Leslie Bricusse (b. 29 January 1931, London - 19 October 2021, Saint-Paul-de-Vence, France) was an English composer, lyricist, and playwright, most prominently working in musicals and also film theme songs.
Bricusse was educated at University College School in London and Gonville and Caius College, Cambridge.
In the 1960s and 1970s, Bricusse enjoyed a fruitful partnership with Anthony Newley. They wrote the musical Stop the World - I Want to Get Off (1961) which was successful in London and on Broadway, and was made into a (poorly received) film version in 1966. Also in collaboration with Newley, Bricusse wrote The Roar of the Greasepaint—the Smell of the Crowd (1965) and Willy Wonka & the Chocolate Factory (1971), based on the children's book by Roald Dahl, and for which they received an Academy Award nomination for Best Original Song Score.
Working solely as a lyricist, Bricusse collaborated with composer Cyril Ornadel on Pickwick (1963), based on Charles Dickens' The Pickwick Papers, a successful vehicle for Harry Secombe. Later collaborators included Henry Mancini (Victor Victoria in 1982) and John Williams (Hook in 1991). As composer and lyricist he scored the successful film Doctor Dolittle (1967), for which he received an Academy Award for Best Original Song (Talk to the Animals), and the less-successful Goodbye, Mr. Chips (1969).
Works for Winds
- Bricusse and Newley on Broadway (arr. Barker)
- The Candy Man (arr. Edmondson) (1972)
- Dr. Doolittle, Selections (arr. Scheffer)
- Good Old Bad Old Days, The (arr. Siebert) (1972)
- Highlight from "Willy Wonka and the Chocolate Factory" (arr. Longfield) (1971)
- New Life Band, A
- Pure Imagination (arr. Wagner) (1971/2013)
- Time is My Friend (arr. Kinyon) (1972)

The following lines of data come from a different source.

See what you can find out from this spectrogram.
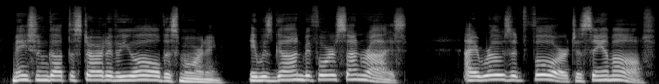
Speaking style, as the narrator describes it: I heard him in the yard saying cheerfully

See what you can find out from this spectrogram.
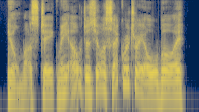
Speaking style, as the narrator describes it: Captain McMurdo said with a laugh

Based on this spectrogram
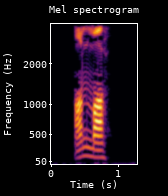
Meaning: immortal
- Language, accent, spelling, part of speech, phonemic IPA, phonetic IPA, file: Armenian, Eastern Armenian, անմահ, adjective, /ɑnˈmɑh/, [ɑnmɑ́h], Hy-անմահ.ogg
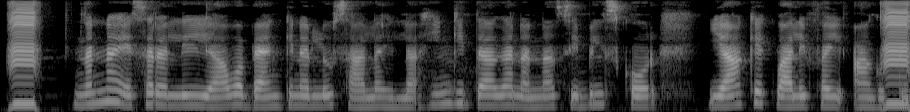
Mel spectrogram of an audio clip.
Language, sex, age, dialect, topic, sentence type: Kannada, female, 31-35, Central, banking, question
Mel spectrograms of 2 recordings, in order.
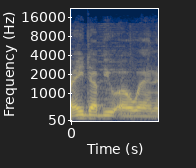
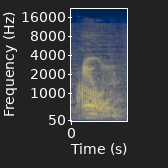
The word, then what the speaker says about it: Aown: It's A O W N or A W O N. It's not one. It's like Awon. Aon. Aon. Yeah, something like that.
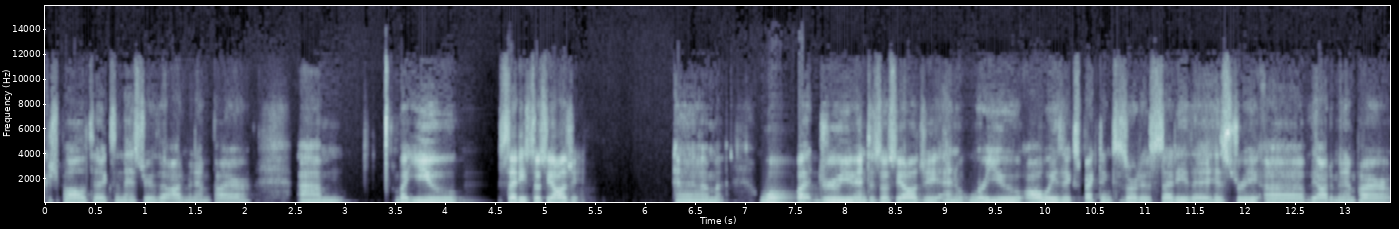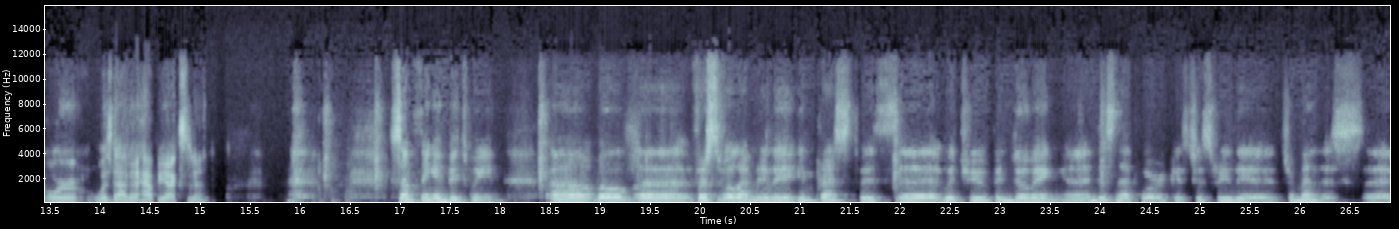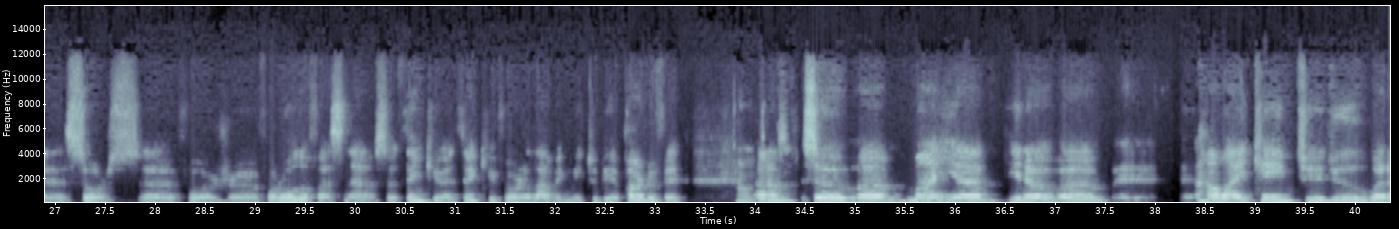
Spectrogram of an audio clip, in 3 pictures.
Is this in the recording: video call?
yes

- Genzlinger, Neil. "Leslie Bricusse, Prolific Songwriter for Stage and Screen, Dies at 90." New York Times, 20 October 2021.

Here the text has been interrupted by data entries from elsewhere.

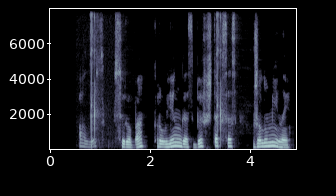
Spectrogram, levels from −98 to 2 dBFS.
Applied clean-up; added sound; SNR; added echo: classical method log-MMSE.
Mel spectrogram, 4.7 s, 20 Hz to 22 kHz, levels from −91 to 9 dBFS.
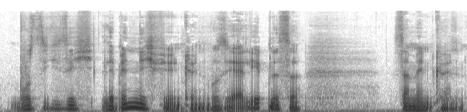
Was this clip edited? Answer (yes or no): yes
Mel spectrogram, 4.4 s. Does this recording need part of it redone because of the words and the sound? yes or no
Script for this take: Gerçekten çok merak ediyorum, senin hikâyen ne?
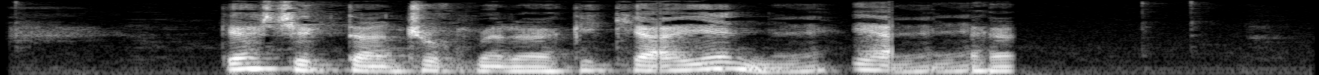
yes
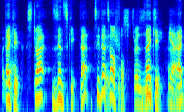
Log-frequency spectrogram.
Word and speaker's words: Straczynski: Well, yeah, the C is silent, I believe. Thank you, Straczynski.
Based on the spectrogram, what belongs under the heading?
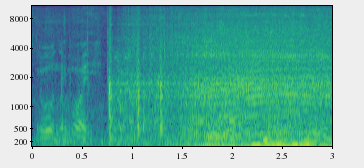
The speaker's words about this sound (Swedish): På avstånd hörs ljuden av vägen mellan Kiruna och Nikkaluokta.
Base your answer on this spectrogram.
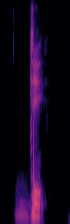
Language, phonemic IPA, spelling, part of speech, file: French, /de/, d, character, LL-Q150 (fra)-d.wav
- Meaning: The fourth letter of the French alphabet, written in the Latin script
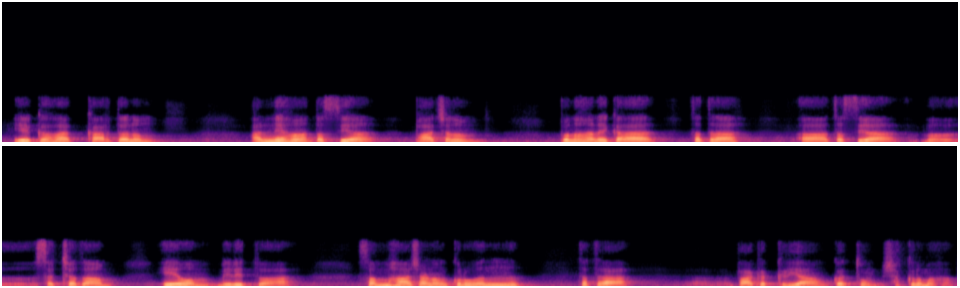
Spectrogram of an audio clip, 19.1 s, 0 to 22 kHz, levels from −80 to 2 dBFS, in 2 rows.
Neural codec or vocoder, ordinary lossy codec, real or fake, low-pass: codec, 24 kHz, 0.5 kbps, DualCodec; none; fake; 7.2 kHz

- Leslie Bricusse, Wikipedia Accessed 30 October 2016